At Two Percent Shift we operate as a remote scrum team. During the day we individually focus on serving our clients. To facilitate the business of Two Percent Shift we’ve developed a set of practices and behaviours that support us in working at our best outside usual business hours and when we’re not face to face. If you are experienced or new to remote teamwork, there may be something here for you – or maybe there is something you would like to offer us in the comments.
- Support asynchronous communications by default
Most of our communications occur asynchronously, and range from a handful to dozens of daily messages. Predominantly we use Trello and Slack. As we each have different availability and preferences for when we work due to client commitments, family and personal needs, having tools that support ‘fire and forget’ messaging allows us to each work when it’s personally convenient, minimising blocks in having to wait for a response. This supports us in maintaining our autonomy.
The underlying assumption for this mode of communication is ‘I’m sending this message when it’s convenient for me, and I trust you will respond when it’s convenient for you’. Sending a message does not mean ‘you must respond now!’. This shift can take some getting used to, as most of us have a Pavlovian response to our phone vibrating with the arrival of a new message. Slacks ‘pause notifications’ feature is particularly useful to silence messages, lessening the pressure to respond immediately. Our team uses this feature regularly to ‘tune out’ and protect family time.
With synchronous communication you get immediate feedback, so you know if and how your message was received. In asynchronous communication things can easily get missed. Over time, we’ve developed a social protocol to address that things don’t (usually) get missed:
- Messages are responded to, or acknowledged – even if it’s a quick thumbs emoji, so we all know they’ve been read, and it’s obvious if something is still waiting for a response
- By default, we operate on the basis of ‘inform everyone of your intent or action and provide opportunity for objections, otherwise assume consent’. A thumbs up is enough to indicate consent
- If there’s a request that requires an action or response, we make the effort to ensure the request is clear and indicate any potential time sensitivity
- We organise messages by topic (channels in Slack, columns and labels in Trello), so they are easy to prioritise and the context is usually implicit. This also eliminates ‘noise’, or at least keeps it contained to the #random and #general channels
- Messages tend to be be fairly short and specific
- We post photos and diagrams to help illustrate things quickly
Sometimes something comes up that has sufficient priority, or our messages don’t land, and we’ve learnt that if we’re going back and forth then it’s usually an indicator that we need to change communication modes.
- Know when to move to synchronous communication
As a team we know that the most effective form of communication is face to face at a whiteboard. So we’re quick to move to face to face – usually a video call (we use Zoom) if we find or our messages are not landing as we expected, or it’s faster to discuss in person. Zoom includes the ability to have a shared whiteboard, and share your desktop – so it’s quick and easy to illustrate what we’re thinking.
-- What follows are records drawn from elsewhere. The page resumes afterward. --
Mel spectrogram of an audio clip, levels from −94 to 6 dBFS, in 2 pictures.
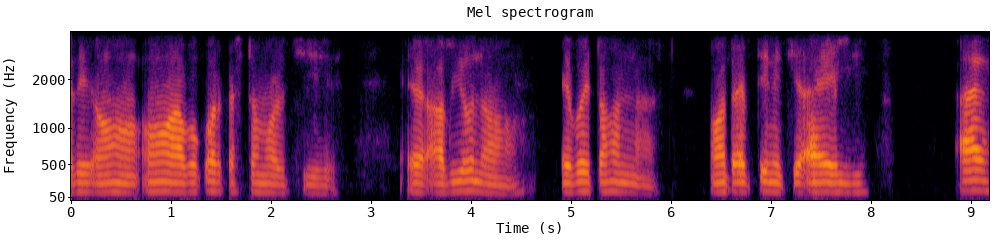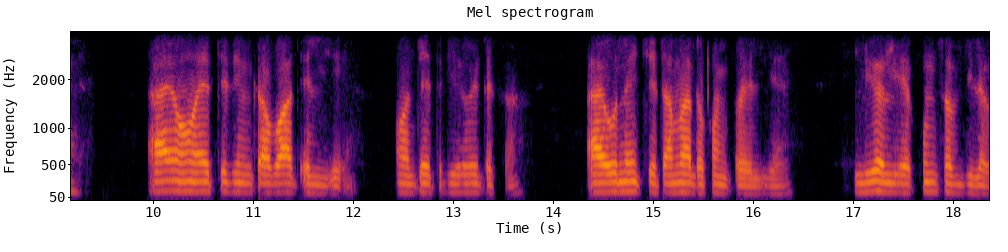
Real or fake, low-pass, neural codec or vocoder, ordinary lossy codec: fake; 3.6 kHz; codec, 44.1 kHz, 7.8 kbps, DAC; Opus, 16 kbps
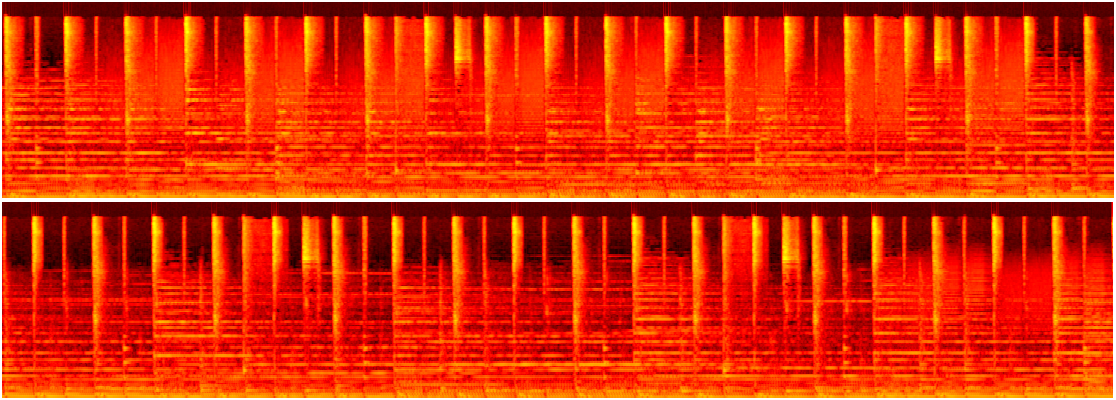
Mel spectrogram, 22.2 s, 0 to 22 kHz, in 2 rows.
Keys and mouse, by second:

For important or complex issues I personally find my understanding improves if I hear it as well as reading it – so having a quick call to hear a first hand account can often yield deeper insights for me. These calls tend to be ad-hoc, or scheduled to support specific work we are doing or might be pairing on.
As a scrum team, we keep to the scrum events (daily scrum, sprint planning, sprint review, retrospective). Having a cadence of events allows us to regularly synchronise and catch up – so our async comms usually only covers a 24 period before we talk to each other in person. This gives us an opportunity to re-align, raise and/or resolve any issues and plan what we’re doing next. Having autonomy requires shared agreement and understanding on our goals – so that we all know we’re working on the most valuable thing. We use our scum events (sprint planning and daily scrum) to realign and confirm what work we’re going to do to progress our goals. Asynchronous communications would not work without periodic synchronization.
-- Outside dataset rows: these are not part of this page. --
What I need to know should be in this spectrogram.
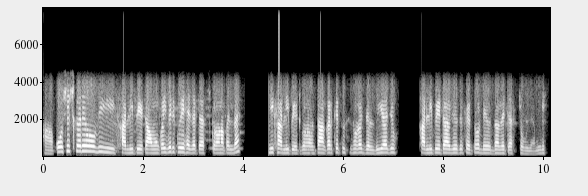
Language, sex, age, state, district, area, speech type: Punjabi, female, 30-45, Punjab, Mansa, rural, conversation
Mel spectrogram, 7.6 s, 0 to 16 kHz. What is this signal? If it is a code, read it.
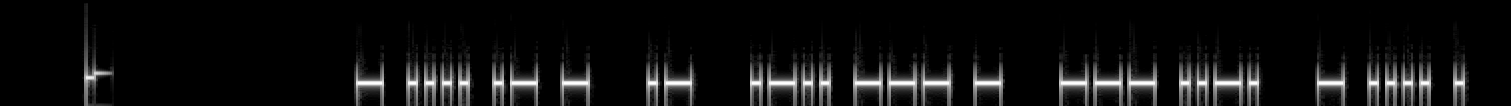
Morse code, heard as a keyed tone, about 28 wpm, 700 Hz. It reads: THAT A LOT OF THE
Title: Sets of 5 Words Encore2 28wpm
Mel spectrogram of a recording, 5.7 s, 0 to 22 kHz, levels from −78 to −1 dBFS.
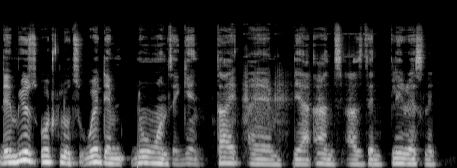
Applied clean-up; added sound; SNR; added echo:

Our daily scrum is timeboxed to a 15 minute video call. This is usually enough, and we’re actively working to make it shorter. A natural tendency for teams would be to reduce the frequency of the daily scrum, which we don’t recommend. We’re experimenting now with holding our other events in person rather than over video calls to deepen our social bonds, and ensure we protect time to work on the business of Two Percent Shift.
A guide for when we move to synchronous communication:
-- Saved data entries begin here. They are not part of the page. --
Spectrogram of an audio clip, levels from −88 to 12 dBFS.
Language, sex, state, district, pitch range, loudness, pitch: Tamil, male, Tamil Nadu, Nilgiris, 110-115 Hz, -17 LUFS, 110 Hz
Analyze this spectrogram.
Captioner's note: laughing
- When a message generates a lot of discussion, and we can see something is not clear (e.g. messages start to ping pong between us)
- When there’s more than mild contention. We want the high-bandwidth, full experience of understanding where we’re not in agreement. Too much is missed, or mistaken when this is not face to face.
- Regularly enough to re-align. Having a regular check in creates accountability, and opportunity to verify we’re working on the most valuable thing
We have one strong expectation of each other that is required to support both modes of communication working effectively…
- Be informed
Working autonomously towards shared goals means you absolutely have to keep up to date with what the rest of the team are doing. When we do meet face to face, the expectation is that everyone is aware of what’s going on. This means you’ve read any new Trello and Slack messages (both apps’ notification mechanisms make this very easy to see what’s new to you). It does not mean that you have necessarily actioned any request.
As we try and keep our events focused and timeboxed, we don’t have time to replay everything that’s happened. It also means you’ve had time to process and think about things – so when we do meet, we get each other’s considered views, not just reactions or first impressions. Additionally, everyones prepared so anyone can facilitate the conversation. This shares the load, and avoids anyone getting ‘stuck’ in a role.
These practices require a level of individual discipline, and the courage to hold each other accountable when we don’t. They allow us to work remotely together very effectively. Personally, I find joy and satisfaction in this approach because:
- I have autonomy to work when, where and how best suits my family life
- Interactions are purposeful – I’m never wondering ‘why am i here, and what are we doing?’
- When I’m not at my best, I know my colleagues are at there best – so we support each other when needed
- I’ve noticed that we tend not to discuss work while we’re out together socially – we actually socialise and enjoy each others company
- We’re constantly taking small steps towards our goals. We see measurable progress, and we can react quickly
- The pace is exciting, and balances sustainability with progress towards our goals
Right now, this is working for us. I’m sure we will evolve and experiment as we look to reduce friction every time we pause to inspect and adapt how we work (weekly, Fridays over lunch).